Data to use below:
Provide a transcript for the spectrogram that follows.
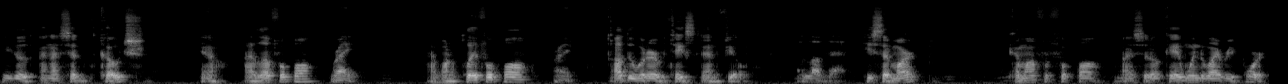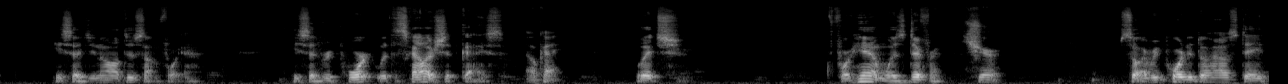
He goes, and I said, Coach, you know, I love football. Right. I want to play football. Right. I'll do whatever it takes to get on the field. I love that. He said, Mark, come out for football. I said, okay, when do I report? He said, you know, I'll do something for you. He said, report with the scholarship guys, Okay. which for him was different. Sure. So I reported to Ohio State.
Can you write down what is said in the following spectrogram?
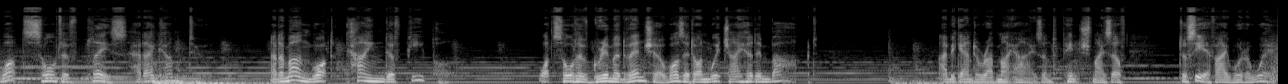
What sort of place had I come to? And among what kind of people? What sort of grim adventure was it on which I had embarked? I began to rub my eyes and pinch myself to see if I were awake.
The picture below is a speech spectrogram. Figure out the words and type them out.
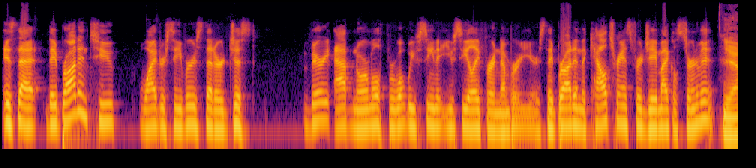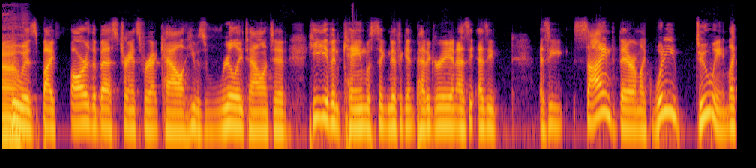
is that they brought in two wide receivers that are just very abnormal for what we've seen at UCLA for a number of years. They brought in the Cal transfer J. Michael Sturdivant, Yeah. who is by far the best transfer at Cal. He was really talented. He even came with significant pedigree, and as he as he as he signed there, I'm like, what are you doing? Like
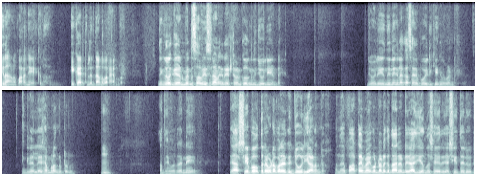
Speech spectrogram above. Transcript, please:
ഇതാണ് പറഞ്ഞു കേൾക്കുന്നത് ഇക്കാര്യത്തിൽ എന്താണ് പറയാനുള്ളത്? നിങ്ങൾ ഗവൺമെന്റ് സർവീസിലാണെങ്കിൽ എട്ട് മണിക്കൂറെങ്കിലും ജോലി ചെയ്യണ്ടേ? ജോലി ചെയ്യുന്നില്ലെങ്കിൽ ആ കസേര പോയിരിക്കെങ്കിലും വേണ്ടേ? എങ്കിലല്ലേ ശമ്പളം കിട്ടുള്ളൂ. അതേപോലെ തന്നെ രാഷ്ട്രീയ പ്രവർത്തനം ഇവിടെ പലർക്കും ജോലിയാണല്ലോ. അല്ലാതെ പാർട്ട് ടൈമായി കൊണ്ടു നടക്കുന്ന ആരുണ്ട് രാജീവ് ചന്ദ്രശേഖർ ശശി തരൂർ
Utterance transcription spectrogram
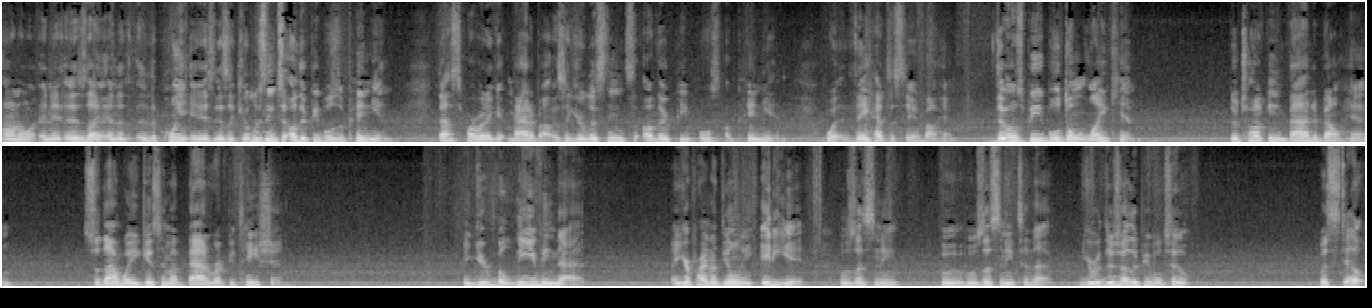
I don't know. And it is like, and the, the point is, is like you're listening to other people's opinion. That's the part what I get mad about. It's like you're listening to other people's opinion, what they had to say about him. Those people don't like him. They're talking bad about him, so that way it gives him a bad reputation. And you're believing that. And you're probably not the only idiot who's listening who who's listening to them. You're there's other people too. But still,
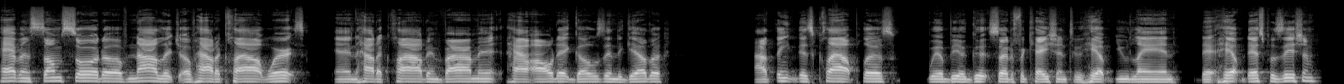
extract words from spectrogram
having some sort of knowledge of how the cloud works and how the cloud environment, how all that goes in together, I think this Cloud Plus will be a good certification to help you land that help desk position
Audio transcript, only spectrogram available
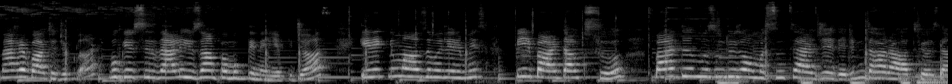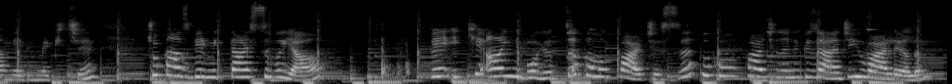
Merhaba çocuklar. Bugün sizlerle yüzen pamuk deneyi yapacağız. Gerekli malzemelerimiz bir bardak su. Bardağımızın düz olmasını tercih ederim daha rahat gözlemleyebilmek için. Çok az bir miktar sıvı yağ ve iki aynı boyutta pamuk parçası. Bu pamuk parçalarını güzelce yuvarlayalım.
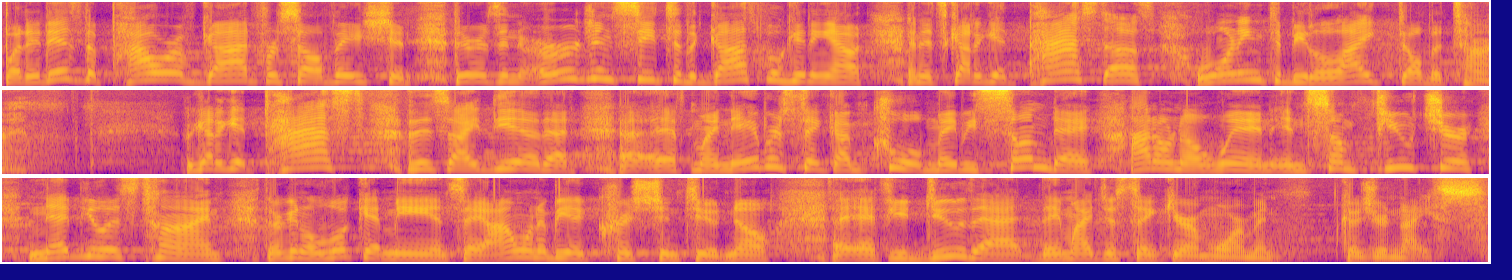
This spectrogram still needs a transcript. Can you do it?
but it is the power of God for salvation. There is an urgency to the gospel getting out, and it's got to get past us wanting to be liked all the time. We got to get past this idea that uh, if my neighbors think I'm cool, maybe someday, I don't know when, in some future nebulous time, they're going to look at me and say, I want to be a Christian too. No, if you do that, they might just think you're a Mormon because you're nice.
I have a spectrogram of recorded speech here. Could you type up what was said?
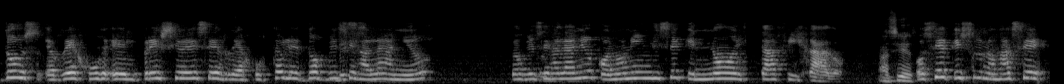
dos, el precio ese es reajustable dos veces al año, dos veces al año con un índice que no está fijado. Así es. O sea que eso nos hace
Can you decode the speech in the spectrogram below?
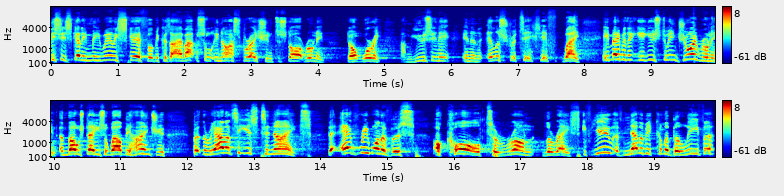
This is getting me really scareful because I have absolutely no aspiration to start running. Don't worry, I'm using it in an illustrative way. It may be that you used to enjoy running and those days are well behind you, but the reality is tonight that every one of us are called to run the race. If you have never become a believer,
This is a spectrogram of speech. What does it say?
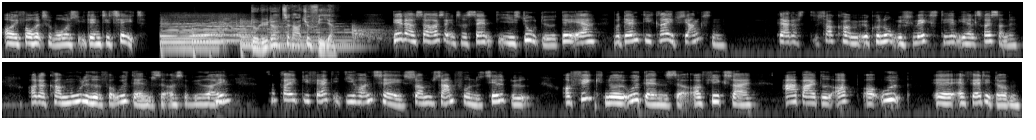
og i forhold til vores identitet. Du lytter til Radio 4. Det, der så også er interessant i studiet, det er, hvordan de greb chancen, da der så kom økonomisk vækst hen i 50'erne, og der kom mulighed for uddannelse osv., mm. ikke? så greb de fat i de håndtag, som samfundet tilbød, og fik noget uddannelse, og fik sig arbejdet op og ud øh, af fattigdommen.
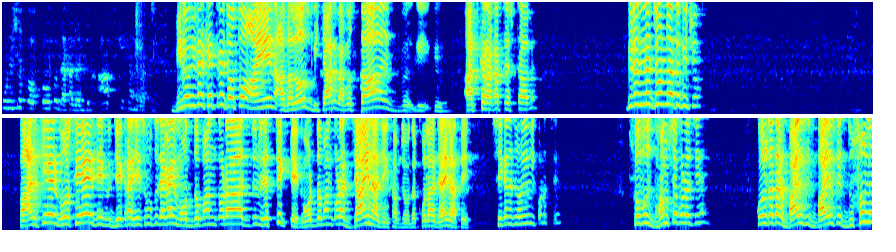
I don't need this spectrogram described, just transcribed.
পুলিশের তৎপরতা দেখা যায় আজকে কেন? বিরোধীদের ক্ষেত্রে যত আইন আদালত বিচার ব্যবস্থা আটকে রাখার চেষ্টা হবে। বিরোধীদের জন্য এত কিছু। পার্কের বসে যে যে যে সমস্ত জায়গায় মদ্যপান করার জন্য রেস্ট্রিক্টেড মদ্যপান করা যায় না যে সব জায়গাতে খোলা জায়গাতে, সেখানে সে হই হই করেছে। সবুজ ধ্বংস করেছে। কলকাতার বায়ু, বায়ুকে দূষণে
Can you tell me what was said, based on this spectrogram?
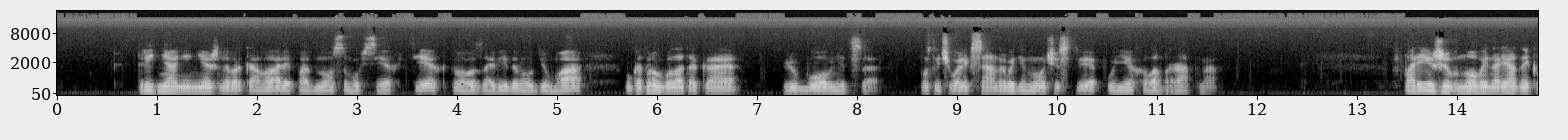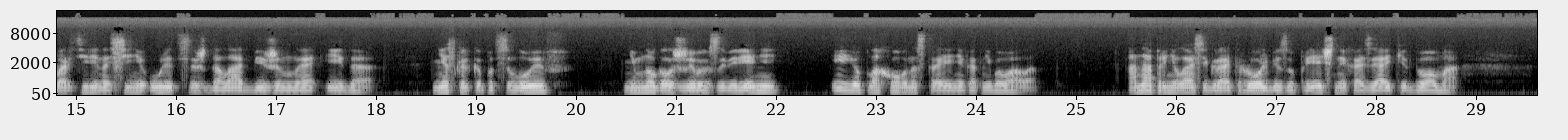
Три дня они нежно ворковали под носом у всех тех, кто завидовал Дюма, у которого была такая любовница, после чего Александр в одиночестве уехал обратно. В Париже в новой нарядной квартире на Синей улице ждала обиженная Ида. Несколько поцелуев, немного лживых заверений — и ее плохого настроения как не бывало. Она принялась играть роль безупречной хозяйки дома.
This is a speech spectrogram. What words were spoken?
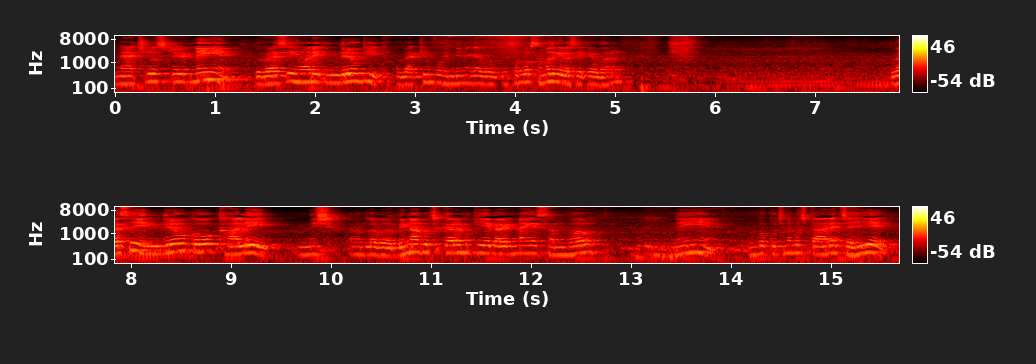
नेचुरल स्टेट नहीं है। तो वैसे ही हमारी इंद्रियों की वैक्यूम को हिंदी में क्या बोलते हैं? सब लोग समझ गए वैसे क्या उदाहरण? वैसे इंद्रियों को खाली मतलब बिना कुछ कर्म किए बैठना ये संभव नहीं है। उनको कुछ ना कुछ कार्य चाहिए।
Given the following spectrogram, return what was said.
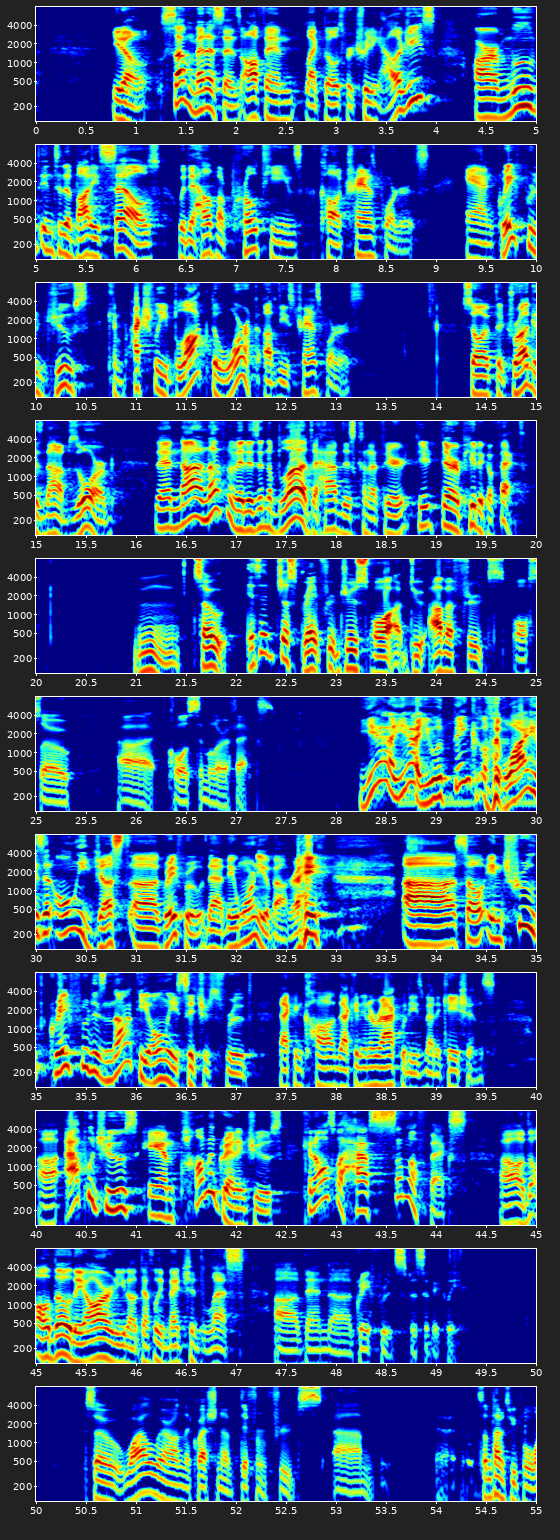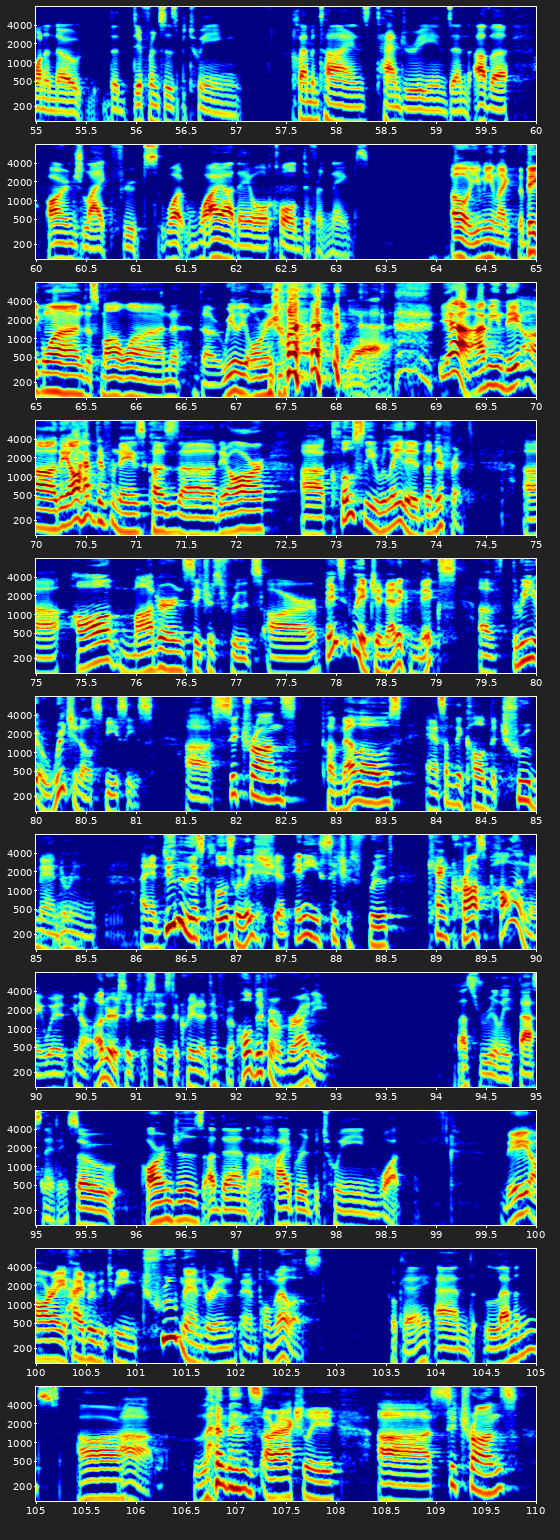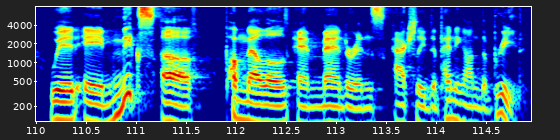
You know, some medicines, often like those for treating allergies, are moved into the body's cells with the help of proteins called transporters. And grapefruit juice can actually block the work of these transporters. So if the drug is not absorbed, then not enough of it is in the blood to have this kind of ther- therapeutic effect. Mm. So, is it just grapefruit juice, or do other fruits also uh, cause similar effects? Yeah, yeah. You would think, like, why is it only just uh, grapefruit that they warn you about, right? Uh, so, in truth, grapefruit is not the only citrus fruit that can cause that can interact with these medications. Uh, apple juice and pomegranate juice can also have some effects uh, although they are, you know, definitely mentioned less uh, than uh, grapefruit specifically. So while we're on the question of different fruits, um, uh, sometimes people want to know the differences between clementines, tangerines, and other orange-like fruits. What? Why are they all called different names? Oh, you mean like the big one, the small one, the really orange one? yeah. Yeah, I mean they uh, they all have different names because uh, they are uh, closely related but different. Uh, all modern citrus fruits are basically a genetic mix of three original species uh, citrons, pomelos, and something called the true mandarin. Mm. And due to this close relationship, any citrus fruit can cross pollinate with you know other citruses to create a different whole different variety. That's really fascinating. So oranges are then a hybrid between what? They are a hybrid between true mandarins and pomelos. Okay, and lemons are. Ah, lemons are actually uh, citrons with a mix of pomelos and mandarins, actually, depending on the breed.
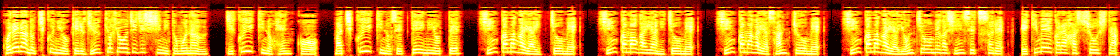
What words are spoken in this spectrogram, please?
これらの地区における住居表示実施に伴う、地区域の変更、町区域の設定によって、新鎌ヶ谷1丁目、新鎌ヶ谷2丁目、新鎌ヶ谷3丁目、新鎌ヶ谷4丁目が新設され、駅名から発祥した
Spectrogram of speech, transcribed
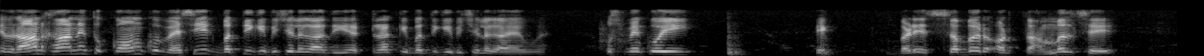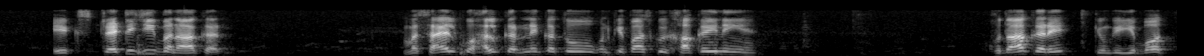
इमरान खान ने तो कौम को वैसे ही एक बत्ती के पीछे लगा दिया, ट्रक की बत्ती के पीछे लगाया हुआ है। उसमें कोई एक बड़े सब्र और तहमल से एक स्ट्रेटजी बनाकर मसाइल को हल करने का तो उनके पास कोई खाका ही नहीं है। खुदा करे, क्योंकि ये बहुत,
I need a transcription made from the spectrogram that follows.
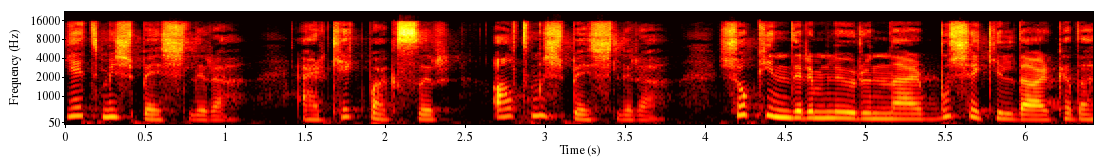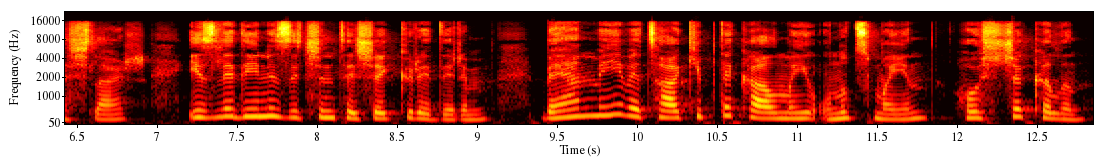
75 lira. Erkek baksır 65 lira. Şok indirimli ürünler bu şekilde arkadaşlar. İzlediğiniz için teşekkür ederim. Beğenmeyi ve takipte kalmayı unutmayın. Hoşça kalın.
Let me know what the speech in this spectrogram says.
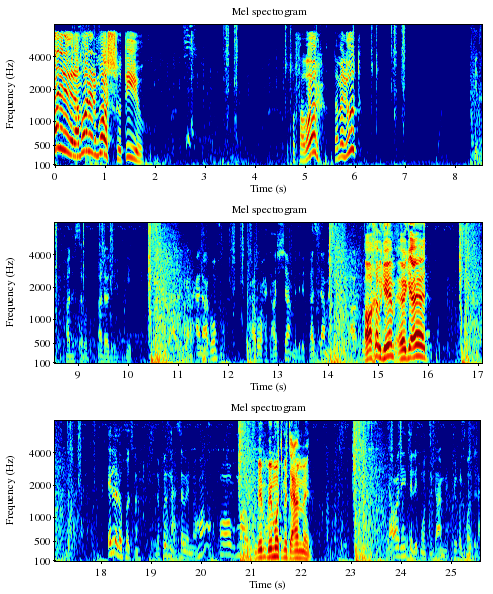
¡Madre del amor hermoso, tío! Por favor, dame loot. كده هذا السبب. هذا عذري الجديد هذا الجيم حلعبه وحروح أتعشى مدري أتغدى مدري اكل آخر. جيم اقعد إلا لو فزنا. لو فزنا حسوي إنه ها ما بيموت متعمد. يا عادي أنت اللي تموت متعمد. شوف الفوز اللي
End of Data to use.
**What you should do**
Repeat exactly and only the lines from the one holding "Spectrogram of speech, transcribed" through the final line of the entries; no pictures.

**Result**
Spectrogram of speech, transcribed
इमरान खान ने तो कौम को वैसे ही एक बत्ती के पीछे लगा दिया, ट्रक की बत्ती के पीछे लगाया हुआ है। उसमें कोई एक बड़े सब्र और तहमल से एक स्ट्रेटजी बनाकर मसाइल को हल करने का तो उनके पास कोई खाका ही नहीं है। खुदा करे, क्योंकि ये बहुत,
I need a transcription made from the spectrogram that follows.
75 lira. Erkek baksır 65 lira. Şok indirimli ürünler bu şekilde arkadaşlar. İzlediğiniz için teşekkür ederim. Beğenmeyi ve takipte kalmayı unutmayın. Hoşça kalın.
Let me know what the speech in this spectrogram says.
¡Madre del amor hermoso, tío! Por favor, dame loot. كده هذا السبب. هذا عذري الجديد هذا الجيم حلعبه وحروح أتعشى مدري أتغدى مدري اكل آخر. جيم اقعد إلا لو فزنا. لو فزنا حسوي إنه ها ما بيموت متعمد. يا عادي أنت اللي تموت متعمد. شوف الفوز اللي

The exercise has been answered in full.